■ INSTRUCTIONS TO FOLLOW ■
In the listing below, find the line with "Spectrograms of 2" and the line with "Mel spectrogram, 12.6", then return them and every line between them exactly, minus the pictures.
** Opening RAW DATA block **
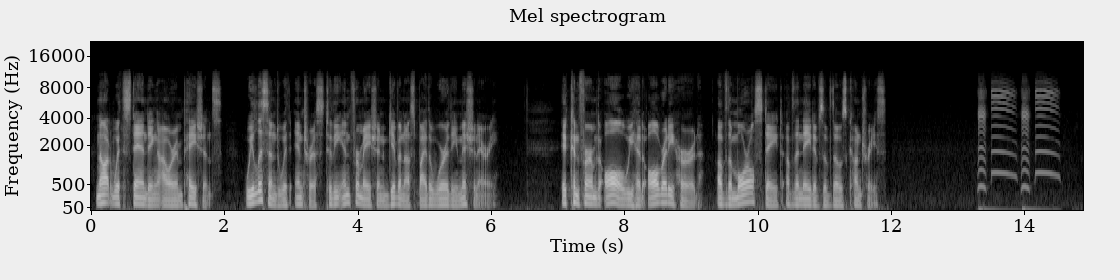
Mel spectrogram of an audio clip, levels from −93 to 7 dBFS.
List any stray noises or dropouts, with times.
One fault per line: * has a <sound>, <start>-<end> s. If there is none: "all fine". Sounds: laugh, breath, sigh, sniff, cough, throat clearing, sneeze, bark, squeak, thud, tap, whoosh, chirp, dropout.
* has a squeak, 13.3-14.6 s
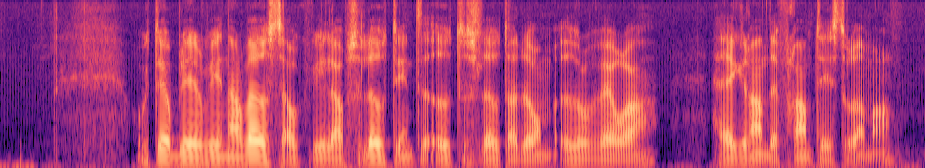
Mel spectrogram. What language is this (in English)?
Swedish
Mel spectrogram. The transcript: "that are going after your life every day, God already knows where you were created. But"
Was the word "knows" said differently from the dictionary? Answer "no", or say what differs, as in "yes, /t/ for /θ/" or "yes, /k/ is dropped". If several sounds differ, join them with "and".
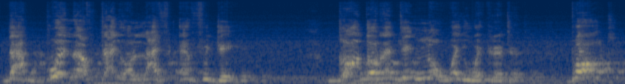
yes, /z/ is dropped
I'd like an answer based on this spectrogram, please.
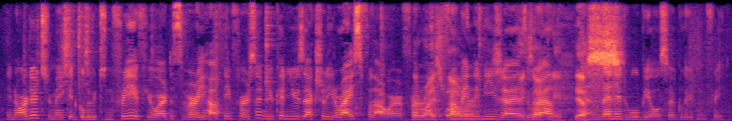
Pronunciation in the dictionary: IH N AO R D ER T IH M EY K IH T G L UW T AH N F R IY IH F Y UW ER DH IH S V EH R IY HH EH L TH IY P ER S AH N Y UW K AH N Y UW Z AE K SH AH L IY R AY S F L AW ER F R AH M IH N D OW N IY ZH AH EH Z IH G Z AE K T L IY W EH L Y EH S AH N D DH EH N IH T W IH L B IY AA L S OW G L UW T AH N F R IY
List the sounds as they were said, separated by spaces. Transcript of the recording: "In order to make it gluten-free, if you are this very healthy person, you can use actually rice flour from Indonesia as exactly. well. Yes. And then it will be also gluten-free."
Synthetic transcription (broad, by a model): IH N AO R D ER T IH M EY K IH T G L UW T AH N F R IY IH F Y UW ER DH IH S V EH R IY HH EH L TH IY P ER S AH N Y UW K AH N Y UW Z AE K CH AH L IY R AY S F L AW ER F R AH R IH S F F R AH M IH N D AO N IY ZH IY W EH L Y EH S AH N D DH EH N IH T W IH L B IY AA L S OW G L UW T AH N F R IY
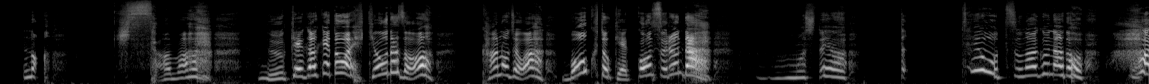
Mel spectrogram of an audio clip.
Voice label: cheerful boy

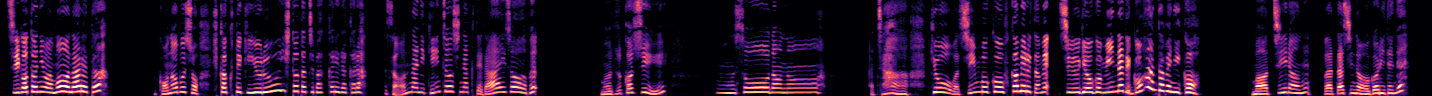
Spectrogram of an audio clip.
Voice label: Friendly senior office lady

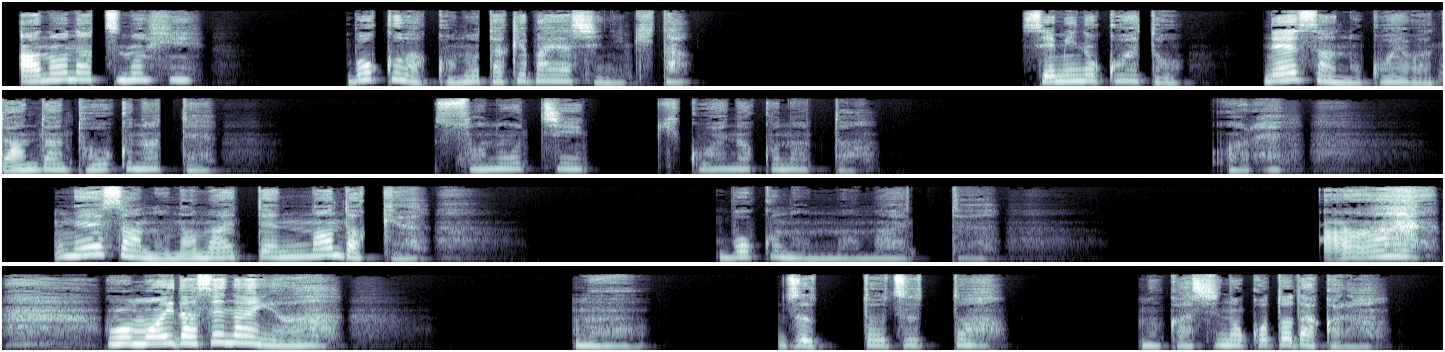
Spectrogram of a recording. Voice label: boy

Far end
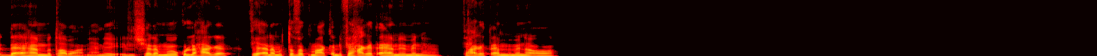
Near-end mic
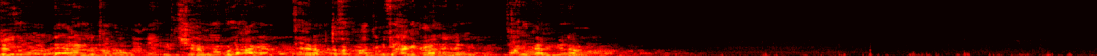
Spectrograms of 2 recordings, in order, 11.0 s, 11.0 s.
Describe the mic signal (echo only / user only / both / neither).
echo only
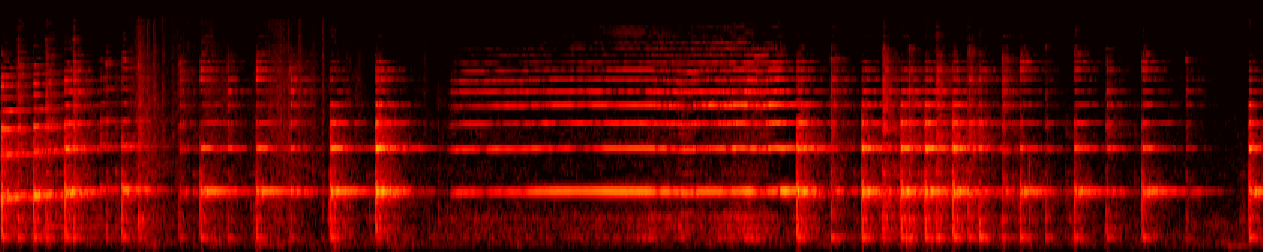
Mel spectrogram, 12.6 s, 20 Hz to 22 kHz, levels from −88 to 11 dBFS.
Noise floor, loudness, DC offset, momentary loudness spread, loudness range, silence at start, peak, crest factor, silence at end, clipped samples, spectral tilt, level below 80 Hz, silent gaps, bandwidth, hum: -63 dBFS; -35 LUFS; under 0.1%; 16 LU; 5 LU; 0 s; -16 dBFS; 22 dB; 0 s; under 0.1%; 1 dB/octave; -90 dBFS; none; 16.5 kHz; none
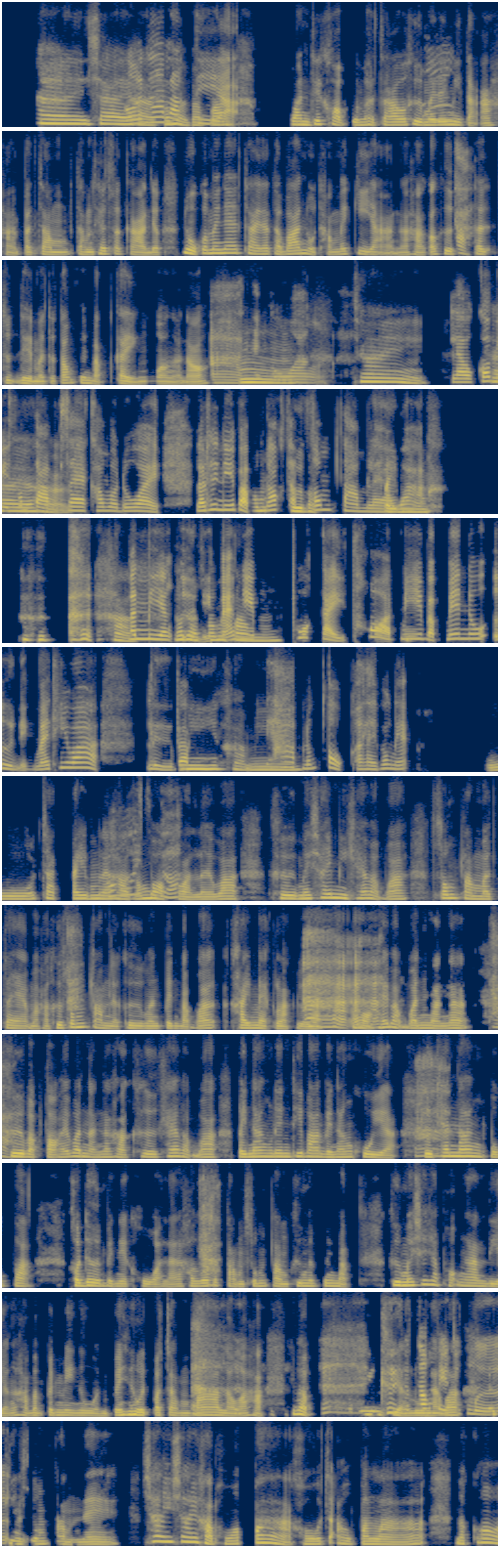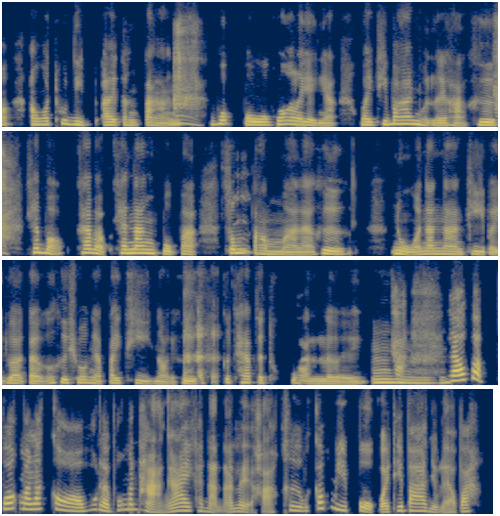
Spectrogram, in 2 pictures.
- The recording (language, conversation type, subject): Thai, podcast, เมนูไหนที่มักฮิตในงานเลี้ยงที่บ้านเราบ่อยที่สุด?
- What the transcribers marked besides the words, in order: chuckle; other background noise; chuckle; laughing while speaking: "เมนู"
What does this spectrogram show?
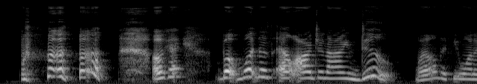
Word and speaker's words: L-arginine: know what that is then walking around pronouncing it L Argentina okay but what does l-arginine do well if you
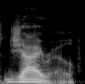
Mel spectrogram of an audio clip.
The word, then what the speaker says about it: Gyro: know how to say gyro I know it's gyro I like gyro I like to say that better it rolls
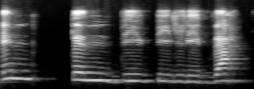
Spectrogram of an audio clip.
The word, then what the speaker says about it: entendibilidad: Creo en la entendibilidad, así, con acento en la A, en la entendibilidad final de todas las cosas y en la de la poesía, por consiguiente.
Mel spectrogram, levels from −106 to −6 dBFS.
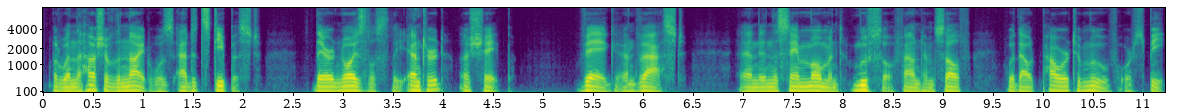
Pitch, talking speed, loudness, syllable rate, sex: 105 Hz, 175 wpm, -17 LUFS, 5.2 syllables/s, male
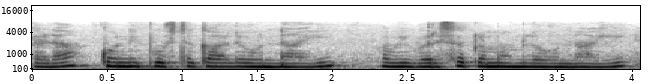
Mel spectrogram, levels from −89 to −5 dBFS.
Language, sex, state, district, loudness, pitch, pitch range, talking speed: Telugu, female, Telangana, Mahabubabad, -13 LUFS, 225 Hz, 215-240 Hz, 120 wpm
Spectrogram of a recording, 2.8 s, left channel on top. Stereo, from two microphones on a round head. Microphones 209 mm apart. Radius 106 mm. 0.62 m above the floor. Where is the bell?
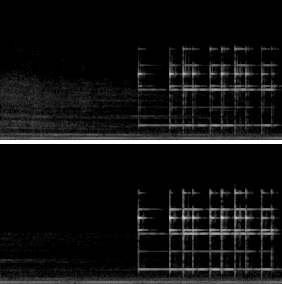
35° right (ahead or behind), 1.4 m.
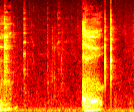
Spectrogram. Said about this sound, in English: Oh, he's just yakking on a bone. He got it up. He's all right now.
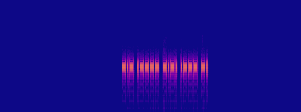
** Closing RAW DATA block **
■ ANSWER TO THIS TASK ■
Spectrograms of 2 recordings, in order, 11.0 s, 11.0 s.
Describe the mic signal (echo only / user only / both / neither).
echo only
Mel spectrogram, 12.6 s, 20 Hz to 22 kHz, levels from −88 to 11 dBFS.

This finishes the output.